#### TASK DESCRIPTION
From the line containing "Speech transcription task, spectrogram below" through the last line of the entries below, print each line exactly. Pictures stay out.

#### DATA SHOWN
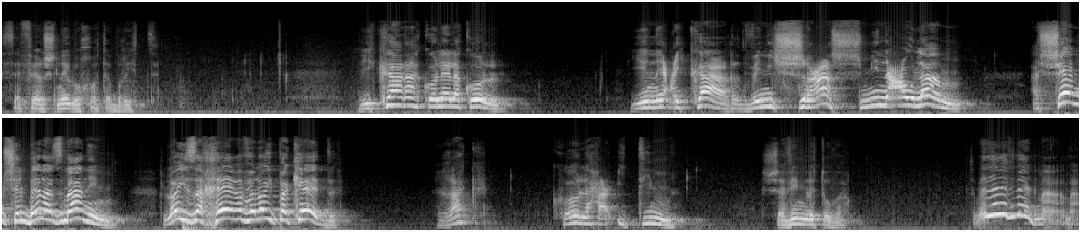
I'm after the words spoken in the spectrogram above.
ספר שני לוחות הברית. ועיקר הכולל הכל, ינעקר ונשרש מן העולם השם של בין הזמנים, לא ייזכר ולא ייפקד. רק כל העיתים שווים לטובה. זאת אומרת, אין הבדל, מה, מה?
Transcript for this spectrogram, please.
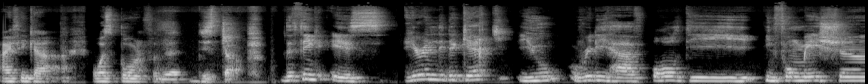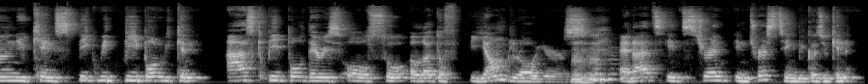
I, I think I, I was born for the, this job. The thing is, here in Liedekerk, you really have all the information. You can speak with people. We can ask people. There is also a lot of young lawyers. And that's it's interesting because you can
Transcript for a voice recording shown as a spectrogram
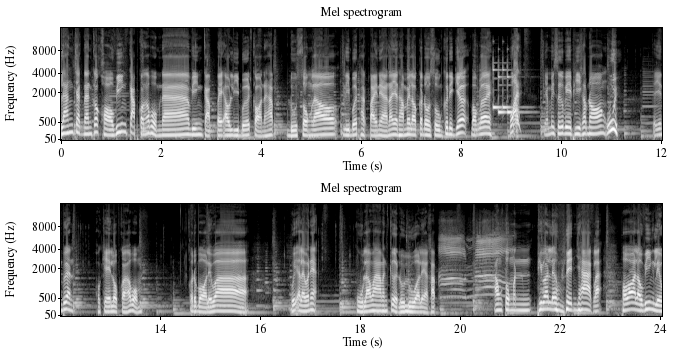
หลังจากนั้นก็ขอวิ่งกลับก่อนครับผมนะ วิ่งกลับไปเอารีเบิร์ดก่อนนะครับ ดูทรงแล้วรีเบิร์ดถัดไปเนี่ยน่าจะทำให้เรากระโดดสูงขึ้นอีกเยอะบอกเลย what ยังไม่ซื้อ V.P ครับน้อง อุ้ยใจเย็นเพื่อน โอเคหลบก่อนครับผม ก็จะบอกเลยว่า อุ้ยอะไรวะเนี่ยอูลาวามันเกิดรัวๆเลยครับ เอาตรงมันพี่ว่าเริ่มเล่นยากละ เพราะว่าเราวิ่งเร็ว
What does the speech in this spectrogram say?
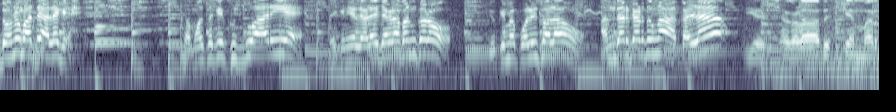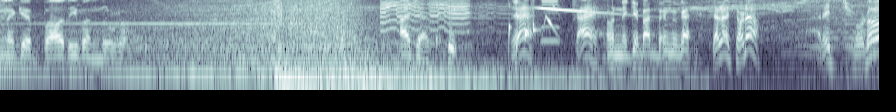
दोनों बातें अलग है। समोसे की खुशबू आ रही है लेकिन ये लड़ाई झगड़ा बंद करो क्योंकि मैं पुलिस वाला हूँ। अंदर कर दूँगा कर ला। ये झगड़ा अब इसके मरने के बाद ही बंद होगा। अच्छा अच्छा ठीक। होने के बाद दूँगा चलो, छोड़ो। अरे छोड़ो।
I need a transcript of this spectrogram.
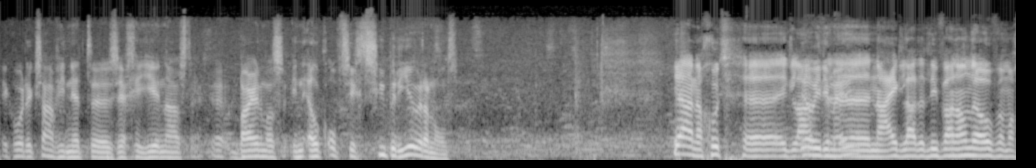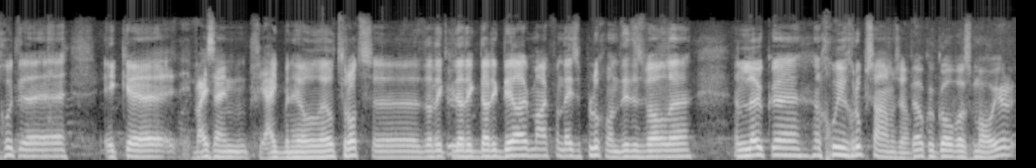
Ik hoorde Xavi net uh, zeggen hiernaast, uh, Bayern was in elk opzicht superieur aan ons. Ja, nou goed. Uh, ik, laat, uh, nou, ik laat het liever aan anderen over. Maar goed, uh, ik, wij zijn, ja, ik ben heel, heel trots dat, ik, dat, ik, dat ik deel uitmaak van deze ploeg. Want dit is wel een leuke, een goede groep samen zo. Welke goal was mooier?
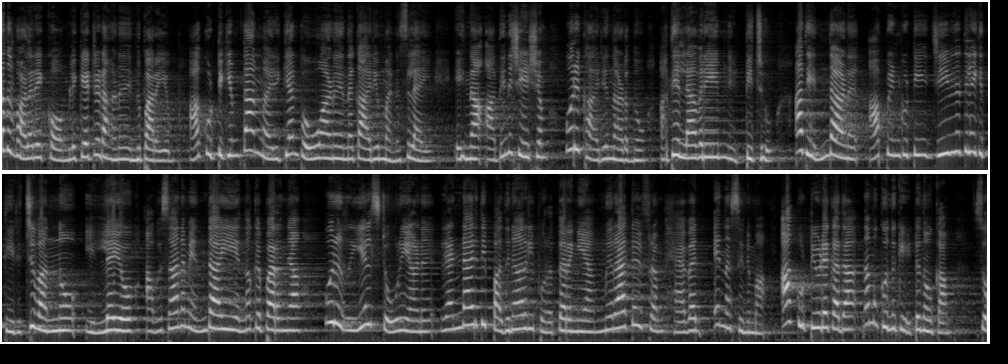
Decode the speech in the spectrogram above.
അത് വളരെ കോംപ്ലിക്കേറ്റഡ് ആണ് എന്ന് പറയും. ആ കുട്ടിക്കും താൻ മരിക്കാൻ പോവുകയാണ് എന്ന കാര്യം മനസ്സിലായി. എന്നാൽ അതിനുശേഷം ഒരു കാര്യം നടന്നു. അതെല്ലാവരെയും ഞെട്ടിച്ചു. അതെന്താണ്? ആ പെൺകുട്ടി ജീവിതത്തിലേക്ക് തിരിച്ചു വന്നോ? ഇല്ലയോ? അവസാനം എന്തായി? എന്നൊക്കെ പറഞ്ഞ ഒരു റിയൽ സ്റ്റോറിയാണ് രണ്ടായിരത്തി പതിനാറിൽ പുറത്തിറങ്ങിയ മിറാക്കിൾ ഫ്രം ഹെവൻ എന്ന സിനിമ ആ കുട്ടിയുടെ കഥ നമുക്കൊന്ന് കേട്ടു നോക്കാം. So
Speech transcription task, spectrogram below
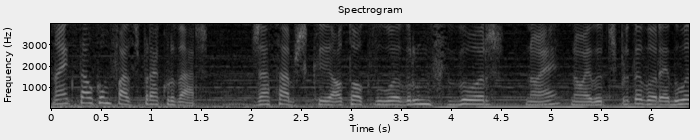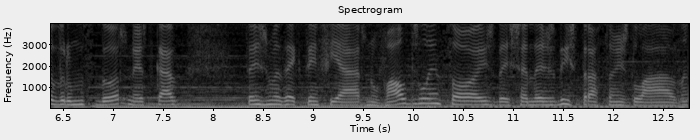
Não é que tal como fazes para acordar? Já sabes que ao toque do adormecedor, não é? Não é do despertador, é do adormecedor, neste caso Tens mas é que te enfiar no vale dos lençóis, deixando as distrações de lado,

#### EXERCISE RESPONSE
Speech transcription task, spectrogram below
Não é que tal como fazes para acordar? Já sabes que ao toque do adormecedor, não é? Não é do despertador, é do adormecedor, neste caso Tens mas é que te enfiar no vale dos lençóis, deixando as distrações de lado,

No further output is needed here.